(Data excerpts)
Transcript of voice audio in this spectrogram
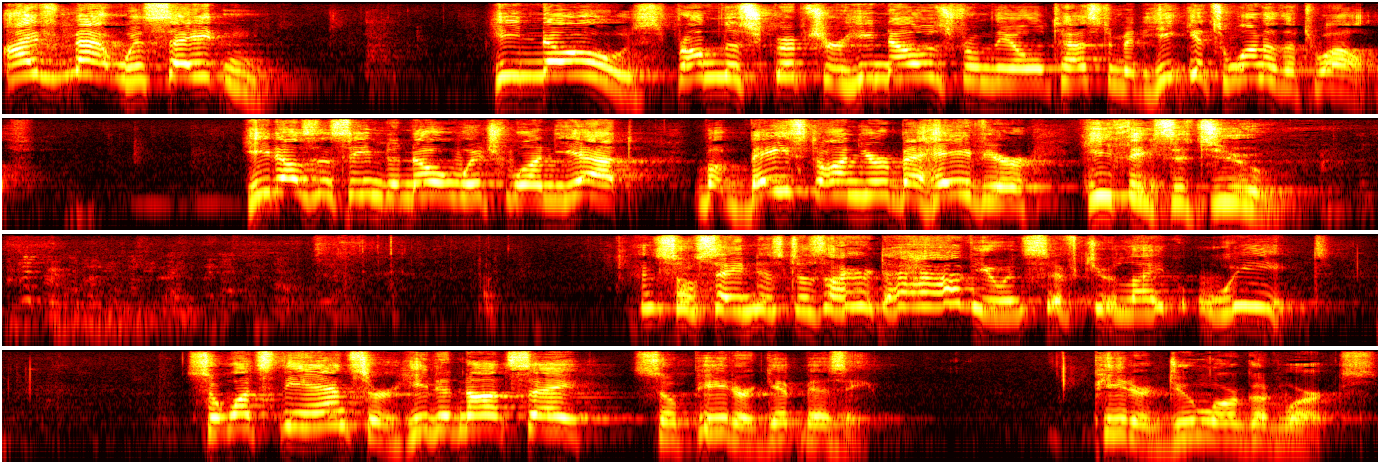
I've met with Satan. He knows from the scripture, he knows from the Old Testament, he gets one of the 12. He doesn't seem to know which one yet, but based on your behavior, he thinks it's you. And so Satan has desired to have you and sift you like wheat. So, what's the answer? He did not say, So, Peter, get busy. Peter, do more good works.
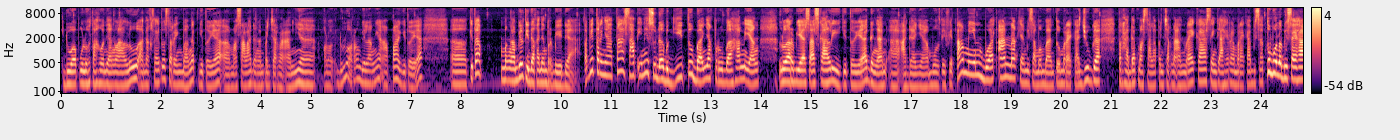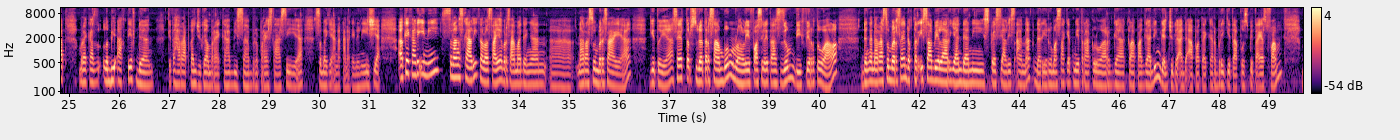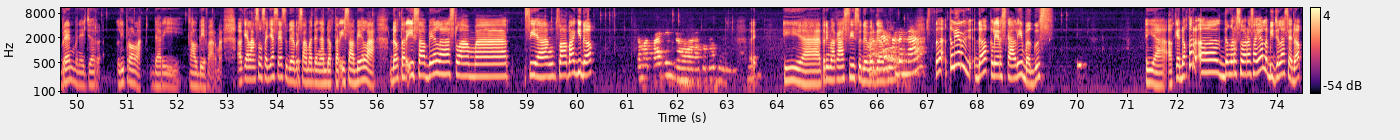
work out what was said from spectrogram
20 tahun yang lalu anak saya tuh sering banget gitu ya uh, masalah dengan pencernaannya. Kalau dulu orang bilangnya apa gitu ya. Uh, kita mengambil tindakan yang berbeda. Tapi ternyata saat ini sudah begitu banyak perubahan yang luar biasa sekali gitu ya dengan uh, adanya multivitamin buat anak yang bisa membantu mereka juga terhadap masalah pencernaan mereka sehingga akhirnya mereka bisa tumbuh lebih sehat, mereka lebih aktif dan kita harapkan juga mereka bisa berprestasi ya sebagai anak-anak Indonesia. Oke, kali ini senang sekali kalau saya bersama dengan uh, narasumber saya gitu ya. Saya ter sudah tersambung melalui fasilitas Zoom di virtual dengan narasumber saya Dr. Isabella Riandani, spesialis anak dari Rumah Sakit Mitra Keluarga Kelapa Gading dan juga ada apoteker Brigita Puspita Esfam, brand manager Liprolak dari Kalbe Pharma. Oke, langsung saja saya sudah bersama dengan Dr. Isabella. Dr. Isabella, selamat siang. Selamat pagi, Dok. Selamat pagi, Mbak. Apa kabar? Iya, terima kasih sudah bergabung. terdengar? Clear, dok, clear sekali, bagus. Iya, oke dokter, uh, dengar suara saya lebih jelas ya dok?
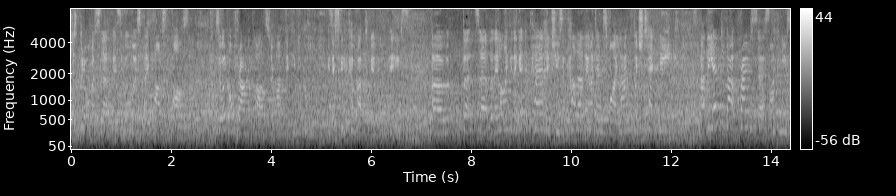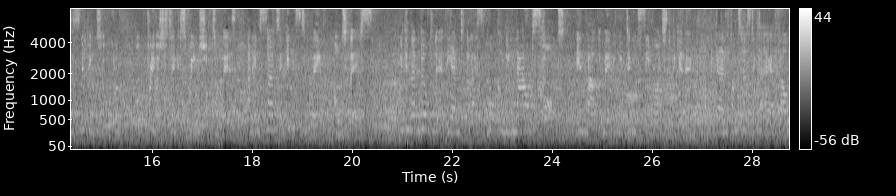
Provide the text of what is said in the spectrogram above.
just put it on my surface, and we almost played pass the parcel. So I went off around the classroom, I'm thinking, oh God, is this going to come back to me in one piece? Um, but, uh, but they like it, they get the pen, they choose a colour, they identify language technique. At the end of that process, I can use a snipping tool, or pretty much just take a screenshot of it and insert it instantly onto this. We can then build on it at the end of the lesson. What can we now spot in that that maybe we didn't see right at the beginning? Again, fantastic for AFL,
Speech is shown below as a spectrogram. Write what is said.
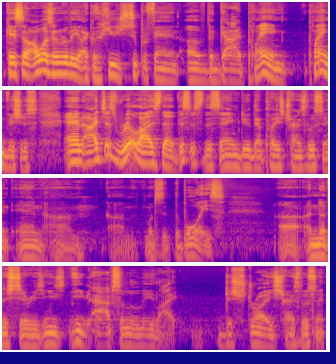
Okay, so I wasn't really like a huge super fan of the guy playing playing Vicious, and I just realized that this is the same dude that plays Translucent in um, um, what is it, The Boys, uh, another series. And he's he absolutely like destroys translucent.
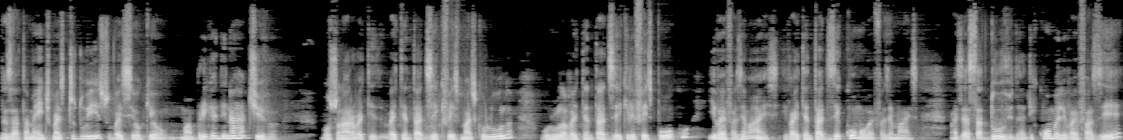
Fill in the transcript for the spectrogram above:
Exatamente, mas tudo isso vai ser o quê? Uma briga de narrativa. Bolsonaro vai, ter- vai tentar dizer que fez mais que o Lula, o Lula vai tentar dizer que ele fez pouco e vai fazer mais. E vai tentar dizer como vai fazer mais. Mas essa dúvida de como ele vai fazer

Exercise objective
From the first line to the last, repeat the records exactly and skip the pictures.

Expected answer
Transcript of voice audio in this spectrogram
I've met with Satan. He knows from the scripture, he knows from the Old Testament, he gets one of the 12. He doesn't seem to know which one yet, but based on your behavior, he thinks it's you. And so Satan has desired to have you and sift you like wheat. So, what's the answer? He did not say, So, Peter, get busy. Peter, do more good works.
work out what was said from spectrogram
20 tahun yang lalu anak saya tuh sering banget gitu ya uh, masalah dengan pencernaannya. Kalau dulu orang bilangnya apa gitu ya. Uh, kita mengambil tindakan yang berbeda. Tapi ternyata saat ini sudah begitu banyak perubahan yang luar biasa sekali gitu ya dengan uh, adanya multivitamin buat anak yang bisa membantu mereka juga terhadap masalah pencernaan mereka sehingga akhirnya mereka bisa tumbuh lebih sehat, mereka lebih aktif dan kita harapkan juga mereka bisa berprestasi ya sebagai anak-anak Indonesia. Oke, kali ini senang sekali kalau saya bersama dengan uh, narasumber saya gitu ya. Saya ter sudah tersambung melalui fasilitas Zoom di virtual dengan narasumber saya Dr. Isabella Riandani, spesialis anak dari Rumah Sakit Mitra Keluarga Kelapa Gading dan juga ada apoteker Brigita Puspita Esfam, brand manager Liprolak dari Kalbe Pharma. Oke, langsung saja saya sudah bersama dengan Dr. Isabella. Dr. Isabella, selamat siang. Selamat pagi, Dok. Selamat pagi, Mbak. Apa kabar? Iya, terima kasih sudah bergabung. terdengar? Clear, dok, clear sekali, bagus. Iya, oke dokter, uh, dengar suara saya lebih jelas ya dok?
Provide the text of what is said in the spectrogram above.
just put it on my surface, and we almost played pass the parcel. So I went off around the classroom, I'm thinking, oh God, is this going to come back to me in one piece? Um, but, uh, but they like it, they get the pen, they choose a colour, they identify language technique. At the end of that process, I can use a snipping tool, or pretty much just take a screenshot of it and insert it instantly onto this. We can then build on it at the end of the lesson. What can we now spot in that that maybe we didn't see right at the beginning? Again, fantastic for AFL,
Speech is shown below as a spectrogram. Write what is said.
Okay, so I wasn't really like a huge super fan of the guy playing playing Vicious, and I just realized that this is the same dude that plays Translucent in um, um, what is it, The Boys, uh, another series. And he's he absolutely like destroys translucent.
Fill in the transcript for the spectrogram above:
Exatamente, mas tudo isso vai ser o quê? Uma briga de narrativa. Bolsonaro vai, ter- vai tentar dizer que fez mais que o Lula, o Lula vai tentar dizer que ele fez pouco e vai fazer mais. E vai tentar dizer como vai fazer mais. Mas essa dúvida de como ele vai fazer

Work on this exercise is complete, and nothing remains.